* [TASK DIRECTIONS]:
A verbatim restatement of the data, free of pictures, is what you should output.

* [Records from a collection]:
—————
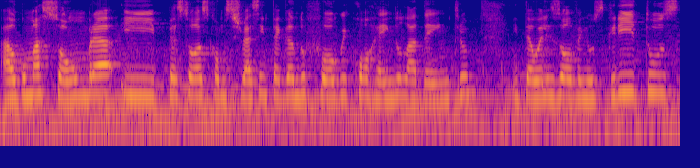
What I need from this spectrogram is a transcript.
alguma sombra e pessoas como se estivessem pegando fogo e correndo lá dentro. Então eles ouvem os gritos,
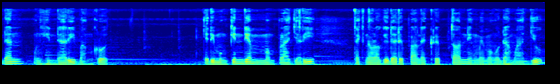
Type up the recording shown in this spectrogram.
dan menghindari bangkrut. Jadi mungkin dia mempelajari teknologi dari planet Krypton yang memang udah maju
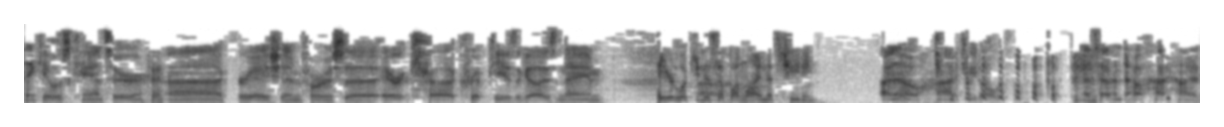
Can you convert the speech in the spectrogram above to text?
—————
* [FINISHED EXERCISE]:
What I need from this spectrogram is a transcript.
alguma sombra e pessoas como se estivessem pegando fogo e correndo lá dentro. Então eles ouvem os gritos,
Type up the recording shown in this spectrogram.
dan menghindari bangkrut. Jadi mungkin dia mempelajari teknologi dari planet Krypton yang memang udah maju
Can you convert the speech in the spectrogram above to text?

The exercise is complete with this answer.